:: ASSIGNED TASK ::
Output the listing exactly as written, apart from its pictures.

:: LISTED ENTRIES ::
Content starts

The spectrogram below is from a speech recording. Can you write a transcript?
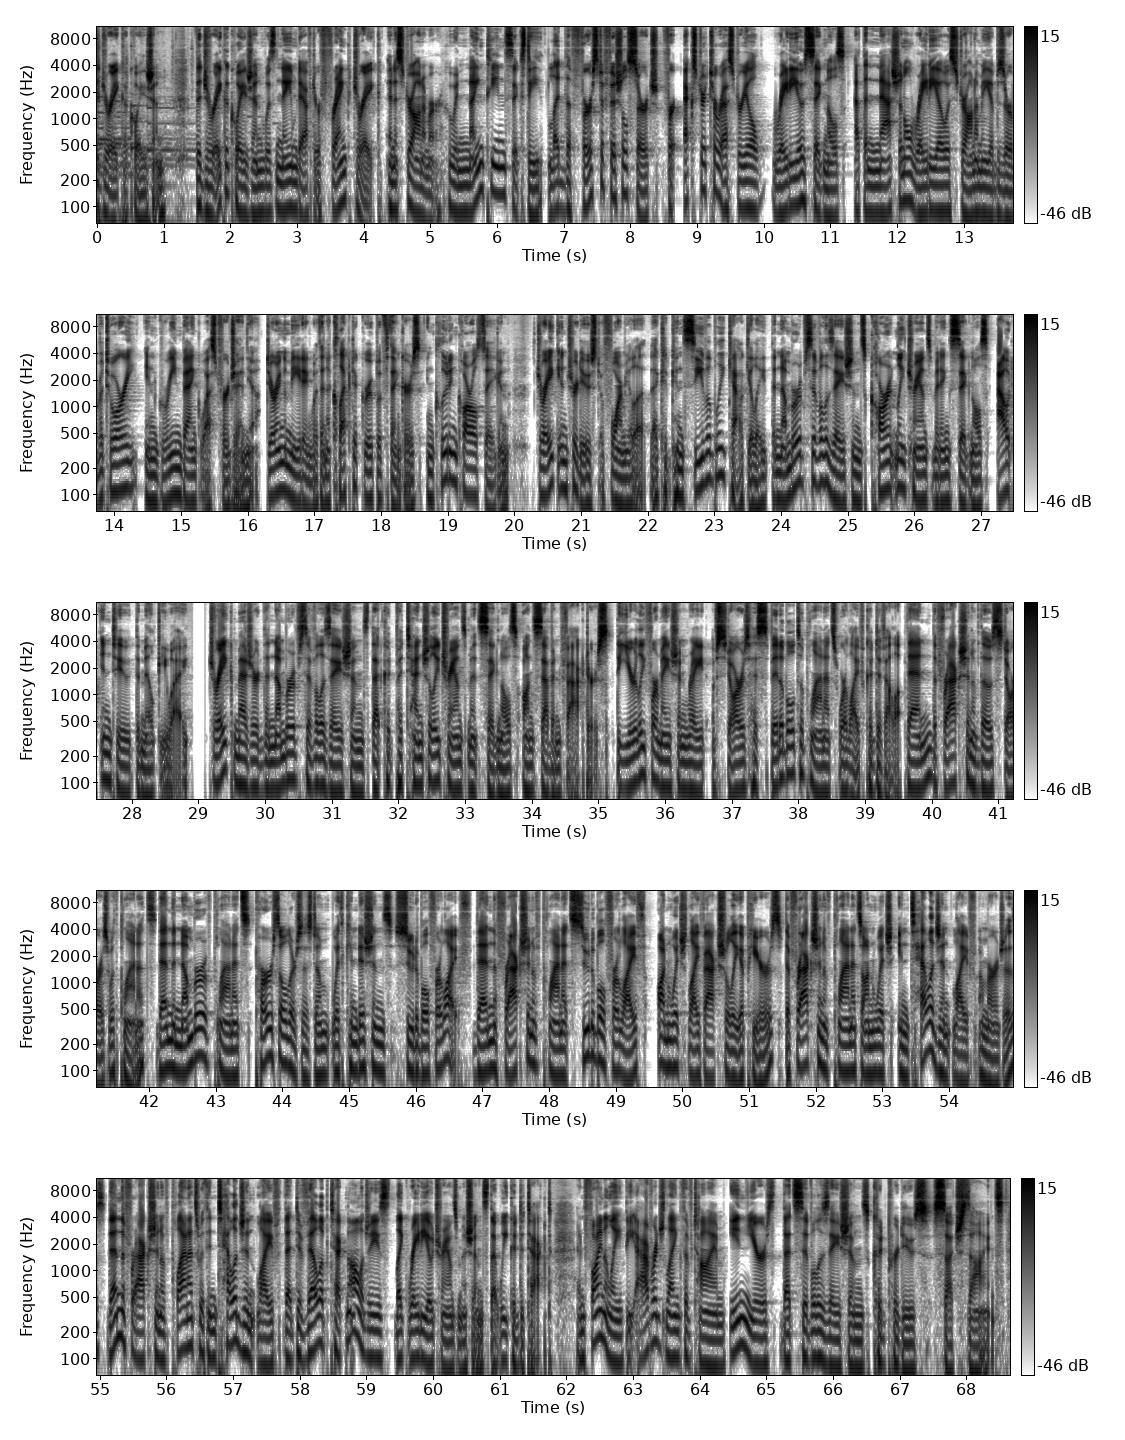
The Drake equation. The Drake equation was named after Frank Drake, an astronomer who in 1960 led the first official search for extraterrestrial radio signals at the National Radio Astronomy Observatory in Green Bank, West Virginia. During a meeting with an eclectic group of thinkers, including Carl Sagan, Drake introduced a formula that could conceivably calculate the number of civilizations currently transmitting signals out into the Milky Way. Drake measured the number of civilizations that could potentially transmit signals on seven factors. The yearly formation rate of stars hospitable to planets where life could develop, then the fraction of those stars with planets, then the number of planets per solar system with conditions suitable for life, then the fraction of planets suitable for life on which life actually appears, the fraction of planets on which intelligent life emerges, then the fraction of planets with intelligent life that develop technologies like radio transmissions that we could detect, and finally, the average length of time in years that civilizations could produce such signs.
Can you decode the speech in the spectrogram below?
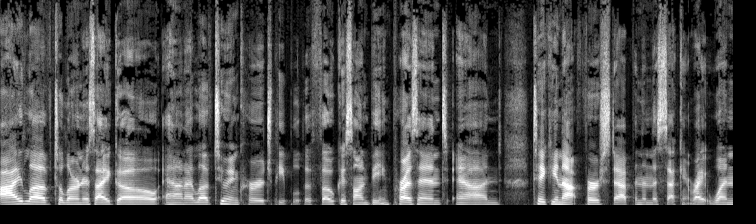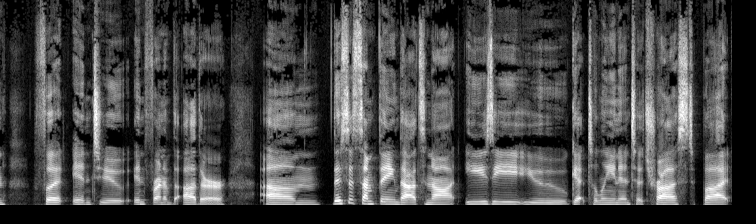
I love to learn as I go, and I love to encourage people to focus on being present and taking that first step and then the second, right? One foot into in front of the other. Um, this is something that's not easy. You get to lean into trust, but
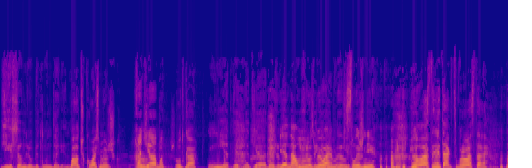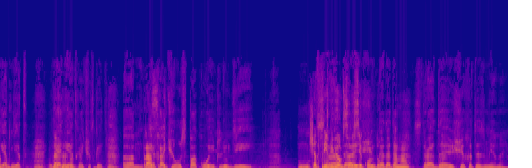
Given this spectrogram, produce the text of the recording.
Если он любит мандарин. Балочку, восьмерочку. Хотя бы. Шутка. Нет, нет, нет, я даже Я думаю, на ум что это не в разбиваем слыжни. Но у вас не так просто. Нет, нет. Я нет хочу сказать. Эм, Я хочу успокоить людей. Сейчас прервемся на секунду. Да-да-да. Страдающих от измены.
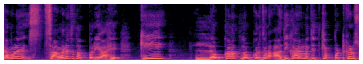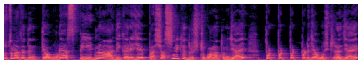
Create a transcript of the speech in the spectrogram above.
त्यामुळे सांगण्याचं तात्पर्य आहे की लवकरात लवकर जर अधिकाऱ्याला जितक्या पटकन सूचना देतील तेवढ्या स्पीडनं अधिकारी जे प्रशासनिक दृष्टिकोनातून जे आहे पटपट पटपट ज्या गोष्टीला जे आहे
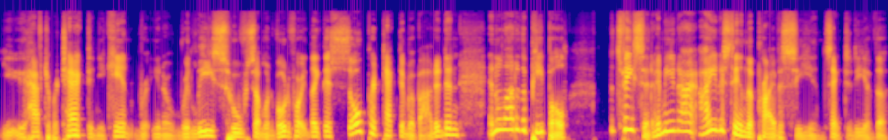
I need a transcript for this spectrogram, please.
you, you have to protect and you can't, you know, release who someone voted for. Like they're so protective about it, and and a lot of the people, let's face it. I mean, I, I understand the privacy and sanctity of the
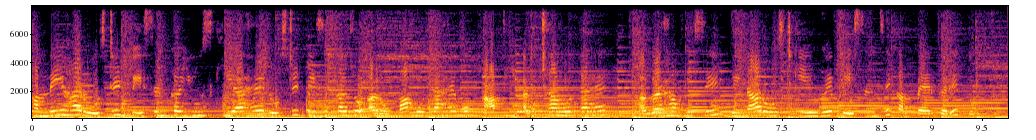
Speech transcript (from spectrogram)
हमने यहाँ रोस्टेड बेसन का यूज़ किया है। रोस्टेड बेसन का जो अरोमा होता है वो काफ़ी अच्छा होता है। अगर हम उसे बिना रोस्ट किए हुए बेसन से कंपेयर करें तो।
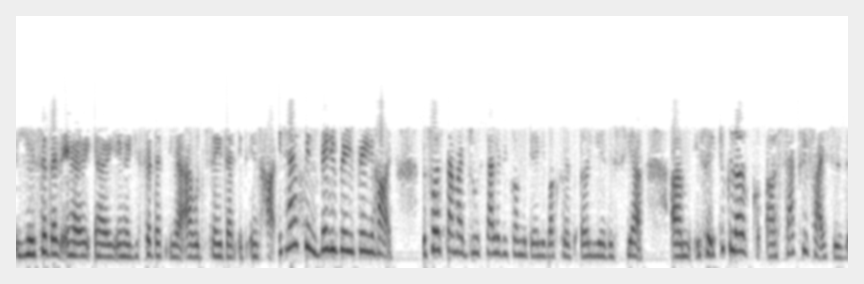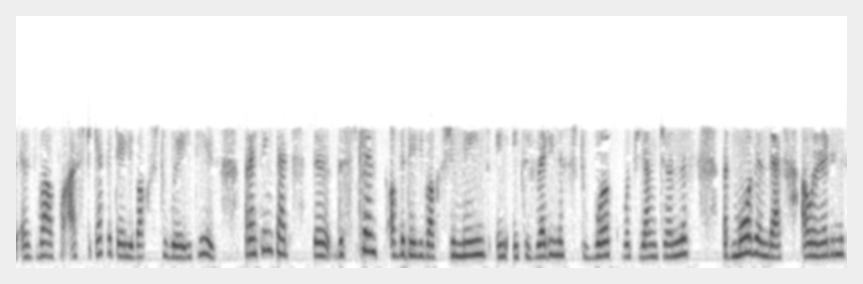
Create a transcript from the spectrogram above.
you said that, uh, uh, you know, you said that, yeah, I would say that it is hard. It has been very, very, very hard. The first time I drew salary from the Daily Vox was earlier this year. Um, so it took a lot of uh, sacrifices as well for us to get the Daily Vox to where it is. But I think that the, the strength of the Daily Vox remains in its readiness to work with young journalists, but more than that, our readiness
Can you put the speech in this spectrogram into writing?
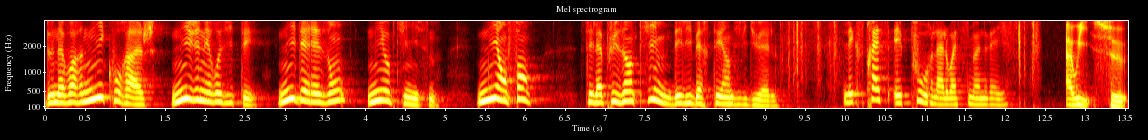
de n'avoir ni courage, ni générosité, ni déraison, ni optimisme, ni enfant, c'est la plus intime des libertés individuelles. L'Express est pour la loi Simone Veil. Ah oui, ce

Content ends

:: WRITTEN REPLY ::
The spectrogram below is from a speech recording. Can you write a transcript?
The Drake equation. The Drake equation was named after Frank Drake, an astronomer who in 1960 led the first official search for extraterrestrial radio signals at the National Radio Astronomy Observatory in Green Bank, West Virginia. During a meeting with an eclectic group of thinkers, including Carl Sagan, Drake introduced a formula that could conceivably calculate the number of civilizations currently transmitting signals out into the Milky Way. Drake measured the number of civilizations that could potentially transmit signals on seven factors. The yearly formation rate of stars hospitable to planets where life could develop, then the fraction of those stars with planets, then the number of planets per solar system with conditions suitable for life, then the fraction of planets suitable for life on which life actually appears, the fraction of planets on which intelligent life emerges, then the fraction of planets with intelligent life that develop technologies like radio transmissions that we could detect, and finally, the average length of time in years that civilizations could produce such signs.
Can you decode the speech in the spectrogram below?
I love to learn as I go, and I love to encourage people to focus on being present and taking that first step and then the second, right? One foot into in front of the other. Um, this is something that's not easy. You get to lean into trust, but
Given this spectrogram, produce the text of the recording.
Если он любит мандарин. Балочку, восьмерочку. Хотя бы. Шутка. Нет, нет, нет, я даже Я думаю, на ум что это не в разбиваем слыжни. Но у вас не так просто. Нет, нет. Я нет хочу сказать. Эм, Я хочу успокоить людей. Сейчас прервемся на секунду. Да-да-да. Страдающих от измены.
Create a transcript of the speech in the spectrogram above.
त्यामुळे सांगण्याचं तात्पर्य आहे की लवकरात लवकर जर अधिकाऱ्याला जितक्या पटकन सूचना देतील तेवढ्या स्पीडनं अधिकारी जे प्रशासनिक दृष्टिकोनातून जे आहे पटपट पटपट ज्या गोष्टीला जे आहे
I need a transcript for this spectrogram, please.
you, you have to protect and you can't, you know, release who someone voted for. Like they're so protective about it, and and a lot of the people, let's face it. I mean, I, I understand the privacy and sanctity of the
Speech transcript (from spectrogram)
हमने यहाँ रोस्टेड बेसन का यूज़ किया है। रोस्टेड बेसन का जो अरोमा होता है वो काफ़ी अच्छा होता है। अगर हम उसे बिना रोस्ट किए हुए बेसन से कंपेयर करें तो।
Create a transcript from the spectrogram above.
you said that, uh, uh, you know, you said that, yeah, I would say that it is hard. It has been very, very, very hard. The first time I drew salary from the Daily Vox was earlier this year. Um, so it took a lot of uh, sacrifices as well for us to get the Daily Vox to where it is. But I think that the, the strength of the Daily Vox remains in its readiness to work with young journalists, but more than that, our readiness
Can you put the speech in this spectrogram into writing?
de n'avoir ni courage, ni générosité, ni déraison, ni optimisme, ni enfant, c'est la plus intime des libertés individuelles. L'Express est pour la loi Simone Veil. Ah oui, ce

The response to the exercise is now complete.